Last modified on May 5th, 2017 at 11:02 am
Mansager ventured to Portland for a couple of years and tended bar at establishments such as The Woodsman Tavern, The Bent Brick, and Dig A Pony. Afterwards, he spent a year in New York at The Long Island Bar, Nitecap, and Lucky Dog.
After returning to Tucson, Mansager gained additional experience at Agustin Kitchen, Penca, Tap & Bottle, and Tough Luck Club. Now’s he’s settled with a wife and new home while crafting drinks at Welcome Diner.
1) What was the first dish you had that changed your perspective on food?
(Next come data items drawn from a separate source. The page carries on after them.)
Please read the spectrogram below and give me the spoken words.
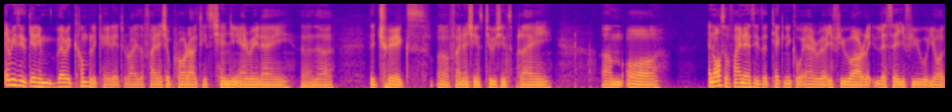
everything is getting very complicated, right? The financial product is changing every day. The the, the tricks uh, financial institutions play um, or and also finance is a technical area. If you are, let's say, if you your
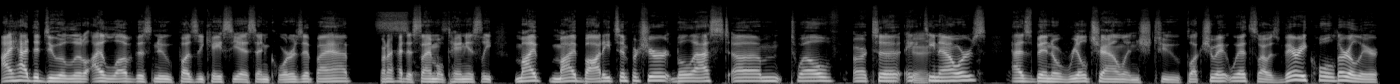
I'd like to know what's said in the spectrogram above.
I had to do a little. I love this new fuzzy KCSN quarter zip I have, but I had to simultaneously my my body temperature the last um 12 or to Okay. 18 hours has been a real challenge to fluctuate with. So I was very cold earlier,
My attitude of food and drink has definitely been a natural and organic evolution over my brief lifetime. But if I had to pin down a particular aha moment I have to talk about my time at The Bent Brick in Portland, Oregon. More than once the creative and beautiful food of head chef Will Preisch made me shout out loud with glee. Literally. However my experience there went beyond the food. Every single aspect of that restaurant was world class and extremely formative in my composition as a bartender and restaurant professional. Scott Dolich had compiled an amazing team of front and back of house employees. I learned so much and truly refined my skills behind the bar and in a restaurant in general. The level of hospitality, service, cleanliness, efficiency, and respect for ingredients that I learned there I certainly try to share with everyone I work with.
2) What are you eating these days?
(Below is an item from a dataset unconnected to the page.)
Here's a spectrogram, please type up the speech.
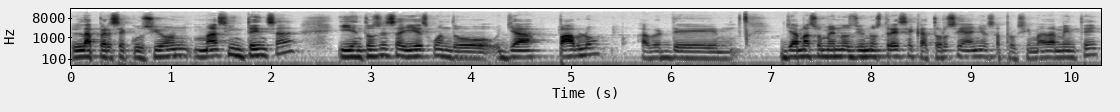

Not enough fun stuff. We have been open for six months. I haven’t been much anywhere else in the last six months. When it’s not Welcome Diner food, it’s whatever I can get my hands on, burgers and burritos usually. Fortunately, the food here is delicious and I capitalize on that: our birote sandwich for breakfast, grilled romaine and corn salad for lunch, trout for dinner, and a fried chicken biscuit at 1 a.m.
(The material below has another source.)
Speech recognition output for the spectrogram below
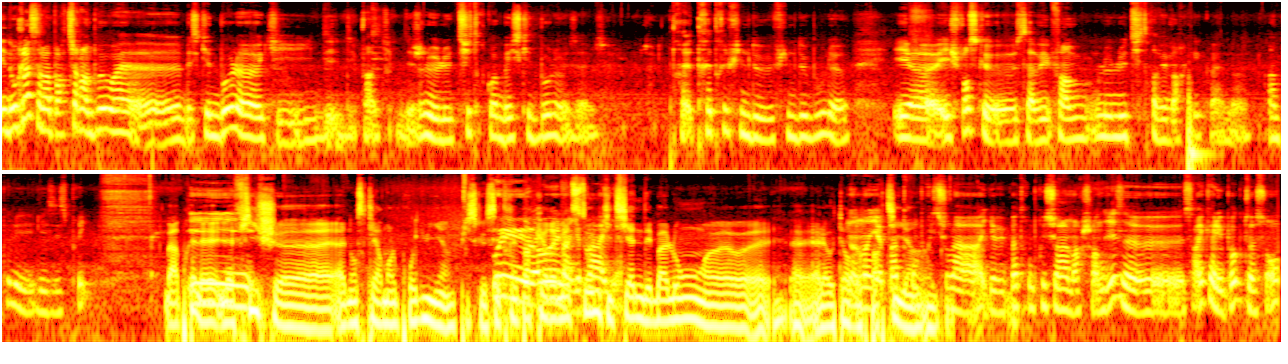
et donc là, ça va partir un peu, ouais, euh, basketball, euh, qui, des- des- enfin, qui- déjà le, le titre, quoi, basketball, euh, très, très, très film de, film de boule. Euh, et, euh, et je pense que ça avait, enfin, le, le titre avait marqué quand même un peu les, les esprits. Bah après, Et- l'affiche euh, annonce clairement le produit, hein, puisque c'est Oui, très oui, Parker ouais, ouais, et Madstone qui tiennent des ballons euh, à la hauteur Non, de non, il leur n'y partie. trop hein. pris sur la, il y avait pas trop pris sur la marchandise. euh, c'est vrai qu'à l'époque, de toute façon,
3) What was the first dish you remember cooking?
This is far from the first thing I remember cooking, but the most story-worthy and applicable:
One year in Portland, I took it upon myself to cook an entire Thanksgiving dinner by myself. I bought a massive beautiful bird through my restaurant and broke it down — roasted the white meat, confit the dark, made a stock with the innards. Well, I left the stock going overnight at a way-too-low temperature and it was deemed unfit for consumption. The white meat came out under-seasoned and kind of dry. The dark meat, while completely falling apart, was still quite delicious. My point is I certainly love cooking, and sometimes get quite ambitious, but I have never put the practice and dedication into it. I’m the booze guy. We did have great drinks with that mediocre turkey.
4) What concept, ingredient, or food trend are you experimenting with these days?
Trends are hard to define for me. Is craft beer a trend? I was drinking Stone IPA 10 years ago. Are craft cocktails a trend? That was happening 200 years ago. I will say that I am heavily inspired by “New Nordic” cuisine and their emphasis on clarity of ingredients, embracing what the land has to offer, and digging deep into history. I am far from but do aspire to encourage that attitude with drinks here in the Sonoran Desert. With Tucson’s recent UNESCO designation it gives me confidence that digging deeper into the origins of our food and drink will be well received. Again, is that a trend? Or is that just us as a society getting to a better place?
5) Who would you most like to cook or eat dinner with?
I haven’t been back to Portland to visit and I can’t wait to return. Probably 90 percent of that is to eat at Holdfast Dining with my buddies Will and Joel. I worked with them early on and cannot wait to see how they have grown and evolved. They were recently a part of Bizarre Foods with Andrew Zimmern. I think they took him foraging for barnacles or something.
6) What city, other than Tucson, is your favorite place to eat?
Obviously I have eaten a lot in both Portland and New York. In my travels I have been able to explore New Orleans quite a bit as well. I have to go with New York. Anything you want you can get: Michelin stars, O.G. classic spots, fresh and modern cuisine everywhere. But the kicker is that it is the most culturally diverse city in the world — amazing things from all over can be found. Oh, and you can have $1 oysters at one of the best bars in the world — Maison Premiere. Tucson’s own Maxwell Britten ran that bar. Speaking of bars, drinking in New York is unlike anything else. The hospitality, camaraderie, and history are palpable.
7) Speaking in junk food terms, what is your favorite guilty pleasure?
Queso Ruffles, chocolate, Skittles, Oreos. Ask my wife — put it in front of me I will probably eat it. I love Tostitos preparados (also known as tostilocos). Didn’t even know they were a thing until I moved back a few years ago. Certainly haven’t been eating enough of those lately.
8) Which three Tucson restaurants do you frequent the most, aside from your own?
Finally an easy question. I can’t help myself but want an excellent beverage with my meal so I tend to frequent Reilly Craft Pizza & Drink, Penca, and OBON Sushi Bar Ramen quite a bit.
9) With a figurative electric chair in your immediate future, what is your last meal?
I’ve got a long list I dream of, but only know of them through literature, coworkers, and screen.